WORK REQUIRED>
Extract only the first line of the listing and every line after it up to and including the one with "Word and speaker's". Omit the pictures.

DATA PROVIDED>
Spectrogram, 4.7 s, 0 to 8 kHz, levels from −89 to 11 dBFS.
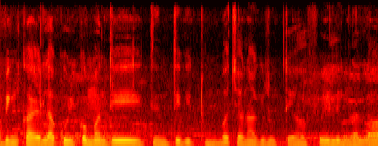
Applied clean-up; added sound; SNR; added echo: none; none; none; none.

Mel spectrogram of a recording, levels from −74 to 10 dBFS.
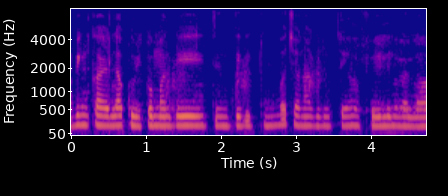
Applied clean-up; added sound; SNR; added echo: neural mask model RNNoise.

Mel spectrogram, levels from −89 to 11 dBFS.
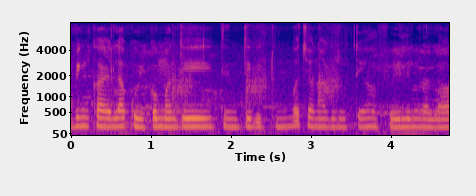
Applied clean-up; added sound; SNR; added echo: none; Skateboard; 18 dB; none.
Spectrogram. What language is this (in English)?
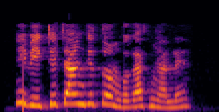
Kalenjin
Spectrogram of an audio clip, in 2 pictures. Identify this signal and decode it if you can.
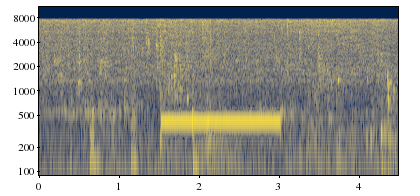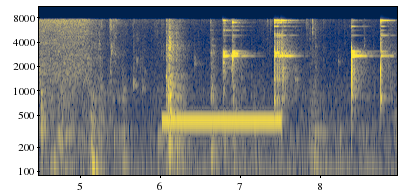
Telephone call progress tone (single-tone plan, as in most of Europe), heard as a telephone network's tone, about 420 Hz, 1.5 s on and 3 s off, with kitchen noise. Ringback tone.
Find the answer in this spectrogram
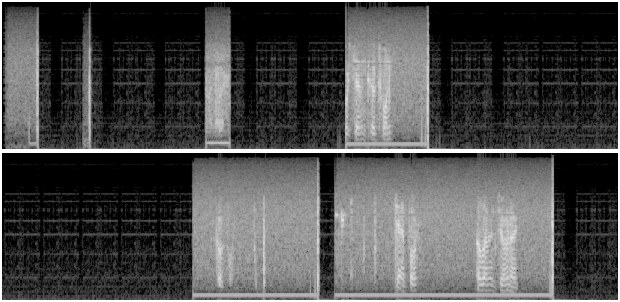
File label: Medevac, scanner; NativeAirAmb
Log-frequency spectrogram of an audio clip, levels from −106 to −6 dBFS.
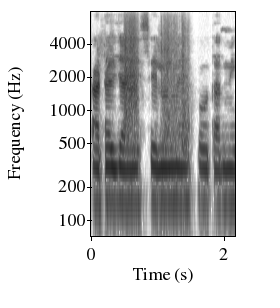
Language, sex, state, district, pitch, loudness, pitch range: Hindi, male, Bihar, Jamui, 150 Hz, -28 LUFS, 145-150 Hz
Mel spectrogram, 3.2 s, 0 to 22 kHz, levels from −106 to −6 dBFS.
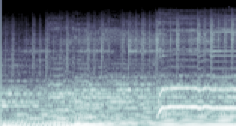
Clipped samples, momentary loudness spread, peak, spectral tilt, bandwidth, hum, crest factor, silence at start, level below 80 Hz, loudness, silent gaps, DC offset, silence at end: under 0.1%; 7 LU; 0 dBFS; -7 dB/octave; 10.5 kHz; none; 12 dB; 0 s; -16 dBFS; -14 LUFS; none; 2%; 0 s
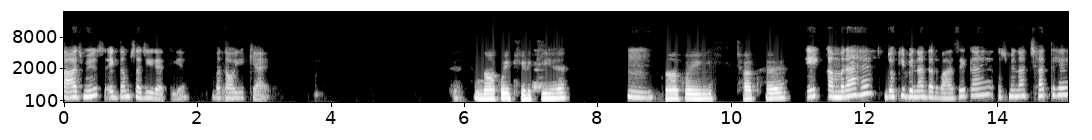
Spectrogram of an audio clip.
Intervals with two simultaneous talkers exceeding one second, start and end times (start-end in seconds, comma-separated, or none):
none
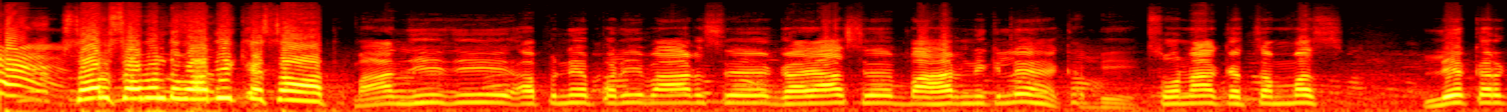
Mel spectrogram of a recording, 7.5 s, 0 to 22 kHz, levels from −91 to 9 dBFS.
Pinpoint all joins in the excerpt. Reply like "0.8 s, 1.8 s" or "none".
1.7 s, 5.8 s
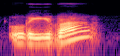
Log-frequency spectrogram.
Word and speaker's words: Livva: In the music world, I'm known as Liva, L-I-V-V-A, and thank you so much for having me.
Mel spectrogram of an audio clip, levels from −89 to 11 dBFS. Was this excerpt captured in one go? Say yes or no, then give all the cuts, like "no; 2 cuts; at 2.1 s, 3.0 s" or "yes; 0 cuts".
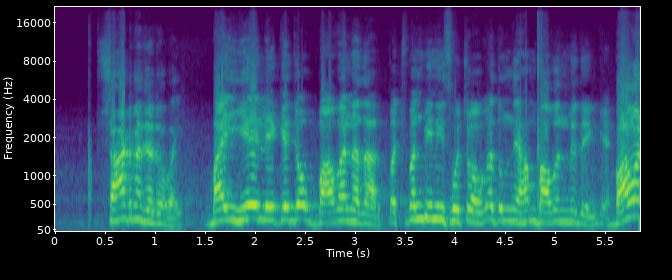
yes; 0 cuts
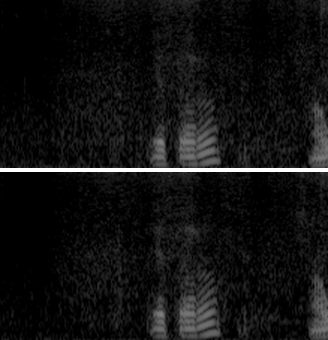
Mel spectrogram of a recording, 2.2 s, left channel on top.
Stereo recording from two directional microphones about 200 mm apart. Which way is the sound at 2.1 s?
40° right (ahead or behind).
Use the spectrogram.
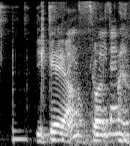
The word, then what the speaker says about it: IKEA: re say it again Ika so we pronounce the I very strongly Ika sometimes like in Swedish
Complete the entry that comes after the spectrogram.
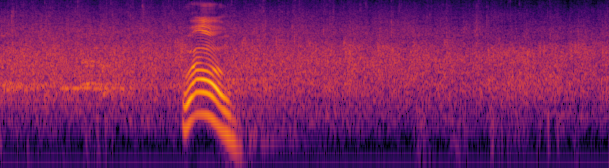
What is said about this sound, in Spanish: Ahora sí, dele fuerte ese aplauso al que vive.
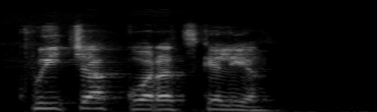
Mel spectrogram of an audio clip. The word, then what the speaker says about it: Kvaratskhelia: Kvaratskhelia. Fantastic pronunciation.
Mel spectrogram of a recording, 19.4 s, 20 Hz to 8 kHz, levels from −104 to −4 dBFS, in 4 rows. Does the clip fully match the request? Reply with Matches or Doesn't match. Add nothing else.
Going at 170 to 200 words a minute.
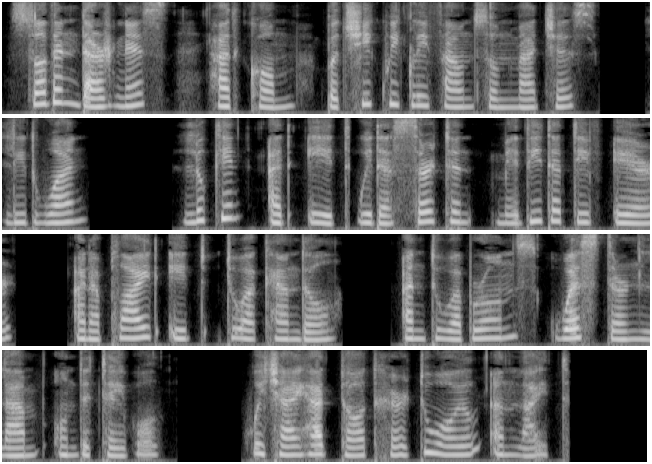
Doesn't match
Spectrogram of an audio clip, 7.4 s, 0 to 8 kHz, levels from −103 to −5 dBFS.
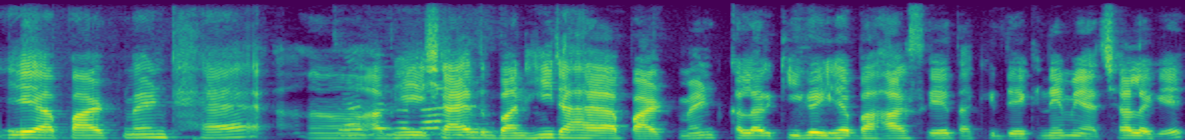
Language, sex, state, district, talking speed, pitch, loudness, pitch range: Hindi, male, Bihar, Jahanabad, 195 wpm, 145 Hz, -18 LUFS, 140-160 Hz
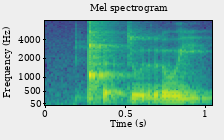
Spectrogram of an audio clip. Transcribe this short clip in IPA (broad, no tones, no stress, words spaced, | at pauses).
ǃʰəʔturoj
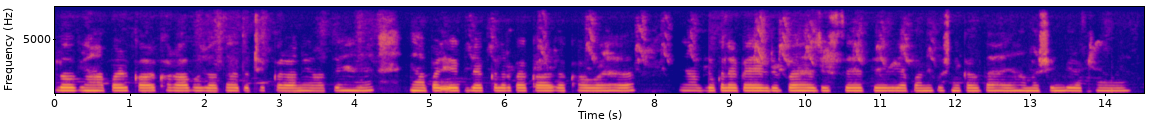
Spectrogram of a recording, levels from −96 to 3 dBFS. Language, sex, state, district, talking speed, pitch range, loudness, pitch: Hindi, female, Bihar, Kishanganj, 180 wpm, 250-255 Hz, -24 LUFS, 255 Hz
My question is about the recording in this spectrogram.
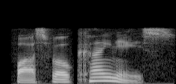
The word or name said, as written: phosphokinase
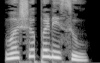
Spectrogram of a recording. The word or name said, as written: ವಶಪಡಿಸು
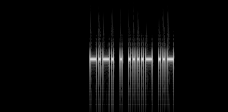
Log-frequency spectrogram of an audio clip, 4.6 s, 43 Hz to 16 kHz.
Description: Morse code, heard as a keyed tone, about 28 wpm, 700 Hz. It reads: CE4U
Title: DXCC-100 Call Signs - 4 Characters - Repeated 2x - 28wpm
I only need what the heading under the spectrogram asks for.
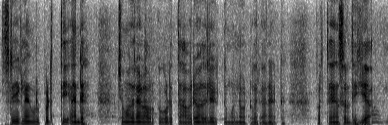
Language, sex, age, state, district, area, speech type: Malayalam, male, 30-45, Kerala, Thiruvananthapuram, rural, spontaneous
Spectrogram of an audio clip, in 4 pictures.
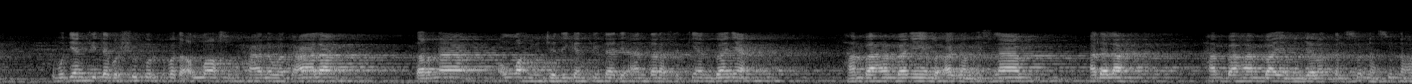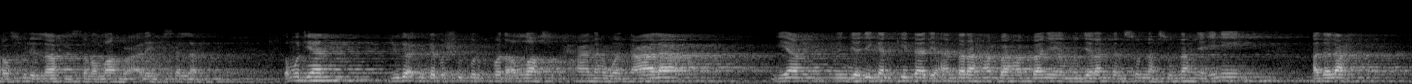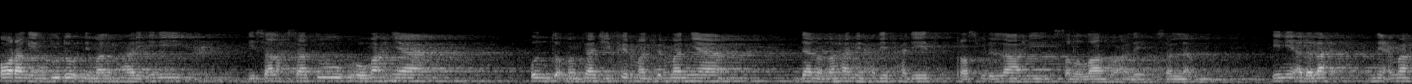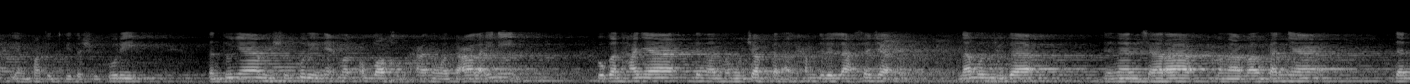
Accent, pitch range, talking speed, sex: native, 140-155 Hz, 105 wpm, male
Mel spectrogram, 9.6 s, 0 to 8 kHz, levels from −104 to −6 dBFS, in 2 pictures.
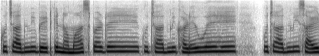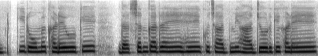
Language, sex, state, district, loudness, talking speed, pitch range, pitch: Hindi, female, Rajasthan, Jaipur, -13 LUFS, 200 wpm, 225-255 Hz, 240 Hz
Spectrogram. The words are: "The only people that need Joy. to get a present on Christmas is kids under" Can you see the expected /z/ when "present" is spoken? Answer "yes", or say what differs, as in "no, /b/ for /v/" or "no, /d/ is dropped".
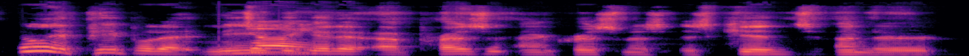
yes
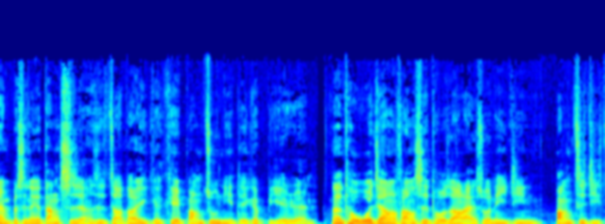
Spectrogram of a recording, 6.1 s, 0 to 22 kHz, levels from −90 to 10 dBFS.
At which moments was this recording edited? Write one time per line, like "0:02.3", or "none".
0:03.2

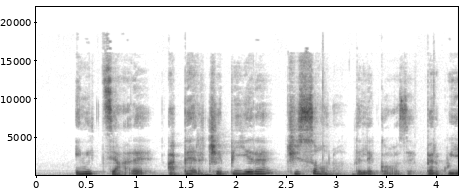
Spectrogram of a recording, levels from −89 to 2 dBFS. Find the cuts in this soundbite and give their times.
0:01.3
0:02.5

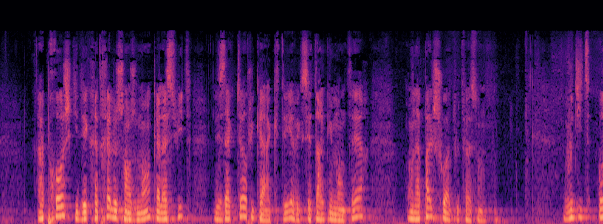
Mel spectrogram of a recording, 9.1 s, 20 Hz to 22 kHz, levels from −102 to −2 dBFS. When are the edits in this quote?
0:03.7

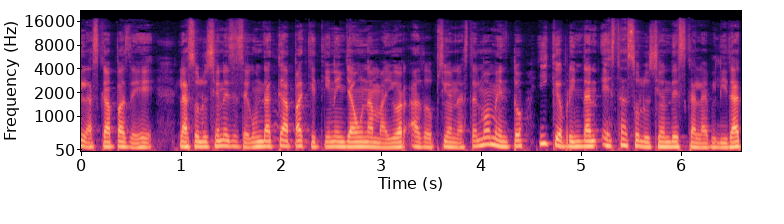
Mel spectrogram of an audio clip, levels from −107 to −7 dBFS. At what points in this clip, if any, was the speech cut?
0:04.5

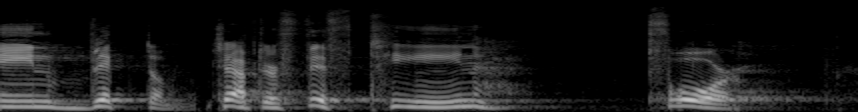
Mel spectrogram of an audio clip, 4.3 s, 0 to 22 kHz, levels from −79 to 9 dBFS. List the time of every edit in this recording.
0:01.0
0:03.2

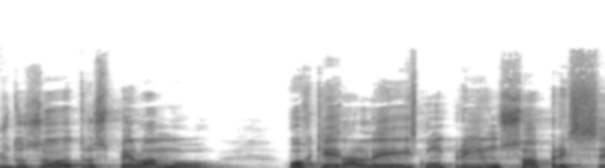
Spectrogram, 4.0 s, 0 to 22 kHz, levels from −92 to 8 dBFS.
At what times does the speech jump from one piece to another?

RESPONSE BOX>
Spectrogram, 4.7 s, 0 to 8 kHz, levels from −89 to 11 dBFS.
Applied clean-up; added sound; SNR; added echo: none; none; none; none.

Mel spectrogram of a recording, levels from −74 to 10 dBFS.
Applied clean-up; added sound; SNR; added echo: neural mask model RNNoise.

Mel spectrogram, levels from −89 to 11 dBFS.
Applied clean-up; added sound; SNR; added echo: none; Skateboard; 18 dB; none.
Spectrogram. What language is this (in English)?
Kalenjin
Spectrogram of an audio clip, in 2 pictures. Identify this signal and decode it if you can.
Telephone call progress tone (single-tone plan, as in most of Europe), heard as a telephone network's tone, about 420 Hz, 1.5 s on and 3 s off, with kitchen noise. Ringback tone.
Find the answer in this spectrogram
File label: Medevac, scanner; NativeAirAmb
Log-frequency spectrogram of an audio clip, levels from −106 to −6 dBFS.
Language, sex, state, district, pitch, loudness, pitch range: Hindi, male, Bihar, Jamui, 150 Hz, -28 LUFS, 145-150 Hz
Mel spectrogram, 3.2 s, 0 to 22 kHz, levels from −106 to −6 dBFS.
Clipped samples, momentary loudness spread, peak, spectral tilt, bandwidth, hum, crest factor, silence at start, level below 80 Hz, loudness, silent gaps, DC offset, silence at end: under 0.1%; 7 LU; 0 dBFS; -7 dB/octave; 10.5 kHz; none; 12 dB; 0 s; -16 dBFS; -14 LUFS; none; 2%; 0 s
Spectrogram of an audio clip.
Intervals with two simultaneous talkers exceeding one second, start and end times (start-end in seconds, comma-separated, or none):
none
Mel spectrogram of a recording, 7.5 s, 0 to 22 kHz, levels from −91 to 9 dBFS.
Pinpoint all joins in the excerpt. Reply like "0.8 s, 1.8 s" or "none".
1.7 s, 5.8 s
Log-frequency spectrogram.
Word and speaker's words: Livva: In the music world, I'm known as Liva, L-I-V-V-A, and thank you so much for having me.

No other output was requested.